Your driver's license is acceptable in Switzerland, but an International Driving Permit (IDP)—available from the American and Canadian automobile associations and, in the United Kingdom, from the Automobile Association and Royal Automobile Club—is a good idea. An official translation of your license done in 10 languages, it can help local law enforcement understand the terms of your license (IDPs are valid only in conjunction with a valid license). The minimum age to rent a car is generally 18. Note that some agencies do not allow you to drive cars into Italy. In Switzerland some rental agencies charge daily fees of about 25 SF for drivers under 25. If you wish to pay cash, agencies will request a deposit.
All children under the age of 12 who are less than 59 inches tall must be fastened in an infant car seat, child seat, or booster seat while riding in a motor vehicle.
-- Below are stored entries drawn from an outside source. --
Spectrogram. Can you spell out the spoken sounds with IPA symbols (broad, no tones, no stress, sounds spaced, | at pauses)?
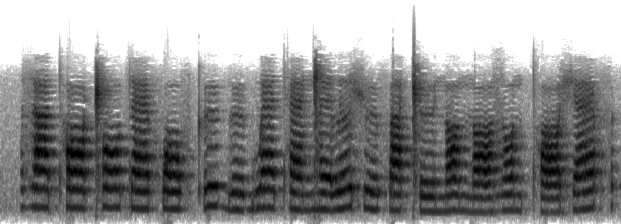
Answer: z a tʰ ɒ ǁ ɔ t̪ æ f ɔ f kʼ ø ɡ ø ɡ w æ tʰ æ ŋ͡ǁ ɛ l ə ʃ ø f a ǁ ø n ɒ n̪ ɒ z ɔ n tʰ ɒ ʃ æ f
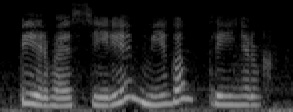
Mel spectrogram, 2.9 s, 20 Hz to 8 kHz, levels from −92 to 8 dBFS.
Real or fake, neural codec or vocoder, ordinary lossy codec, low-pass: real; none; Opus, 24 kbps; 7.2 kHz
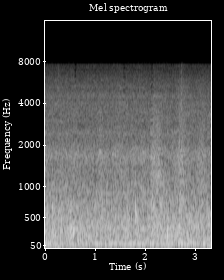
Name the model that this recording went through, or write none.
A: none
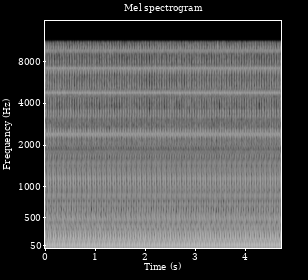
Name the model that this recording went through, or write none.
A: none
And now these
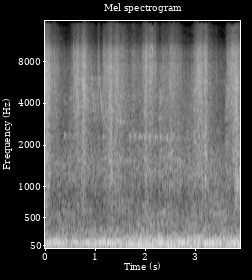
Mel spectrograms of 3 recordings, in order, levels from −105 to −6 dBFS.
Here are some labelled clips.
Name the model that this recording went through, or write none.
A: vocoder, BigVGAN v2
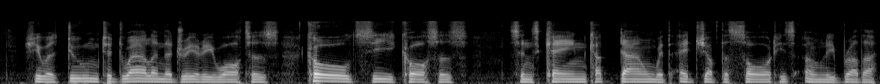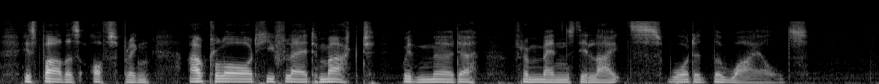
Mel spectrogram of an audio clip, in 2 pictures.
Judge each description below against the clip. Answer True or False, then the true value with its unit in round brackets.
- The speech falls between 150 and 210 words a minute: False (135 wpm)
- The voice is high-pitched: False (115 Hz)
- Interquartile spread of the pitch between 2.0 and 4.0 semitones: True (2.5 semitones)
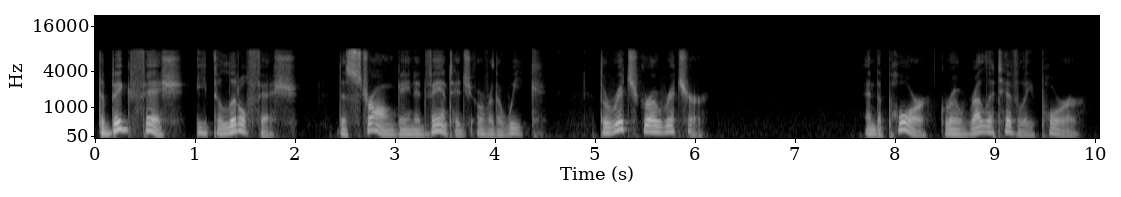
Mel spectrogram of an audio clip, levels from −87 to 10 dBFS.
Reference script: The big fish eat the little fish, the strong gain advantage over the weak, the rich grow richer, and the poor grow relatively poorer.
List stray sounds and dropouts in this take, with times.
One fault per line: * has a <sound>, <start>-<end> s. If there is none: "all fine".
all fine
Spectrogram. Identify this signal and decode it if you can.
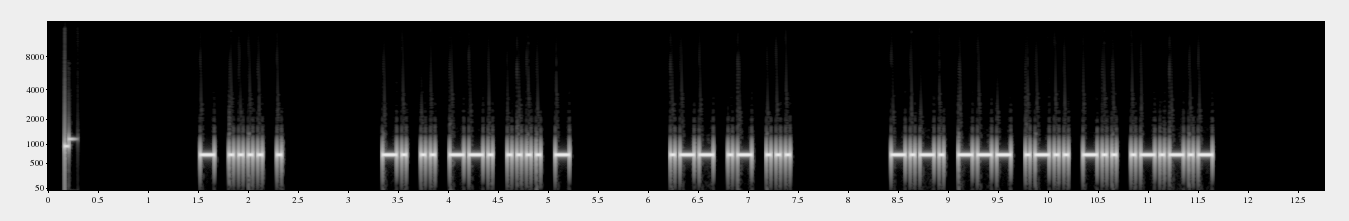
Morse code, heard as a keyed tone, about 25 wpm, 700 Hz. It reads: THE NIGHT WAS COLD.
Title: 3x Word-Spacing - Sentences from Top 400 Words - 25wpm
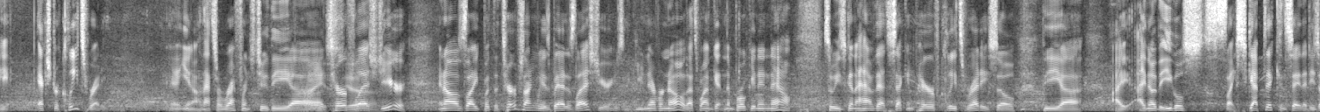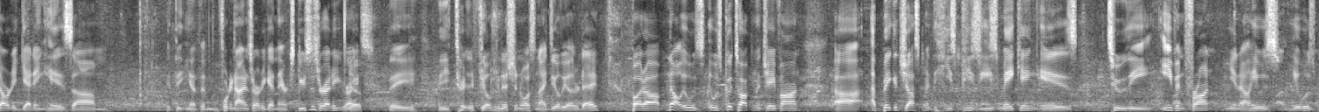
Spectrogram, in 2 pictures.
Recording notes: Live from radio row at the Super Bowl in Las Vegas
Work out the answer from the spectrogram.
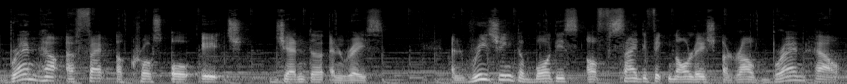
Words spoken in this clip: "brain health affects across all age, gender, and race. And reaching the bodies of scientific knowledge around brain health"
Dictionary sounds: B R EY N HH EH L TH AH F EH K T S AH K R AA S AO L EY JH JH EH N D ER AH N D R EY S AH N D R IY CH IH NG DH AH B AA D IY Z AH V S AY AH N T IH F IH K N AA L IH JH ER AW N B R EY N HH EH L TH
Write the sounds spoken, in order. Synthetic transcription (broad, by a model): B R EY N HH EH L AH F EH K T AH K R AA S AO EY CH JH EH N D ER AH N R EY S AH N R IY CH IH NG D AH B AA D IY S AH F S AY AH N T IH F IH K N AA L IH JH ER AW N B R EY N HH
If you are traveling with children and renting a car, be sure to ask the rental car company for the appropriate seats in advance, or plan on taking trains and buses instead. (There are no exemptions to this rule for taxis, and finding a taxi willing to provide the seats is nearly impossible.)
Car Rental Resources
Alamo. 0800/000675; www.alamo.ch.
Avis. 0848/811818; www.avis.ch.
Budget. 800/472–3325; 800/218–7992; www.budget.com.
Enterprise. 0848/445522; www.enterprise.ch.
Europcar. 044/8044646; 0848/808099; www.europcar.ch.
Hertz. 0848/822020; www.hertz.ch.
National Car Rental. 844/382–6875; 844/393–9989; www.nationalcar.com.
Sixt. 0848/884444; www.sixt.ch.
Auto Europe. 888/223–5555; www.autoeurope.com.
Kemwel. 877/820–0668; www.kemwel.com.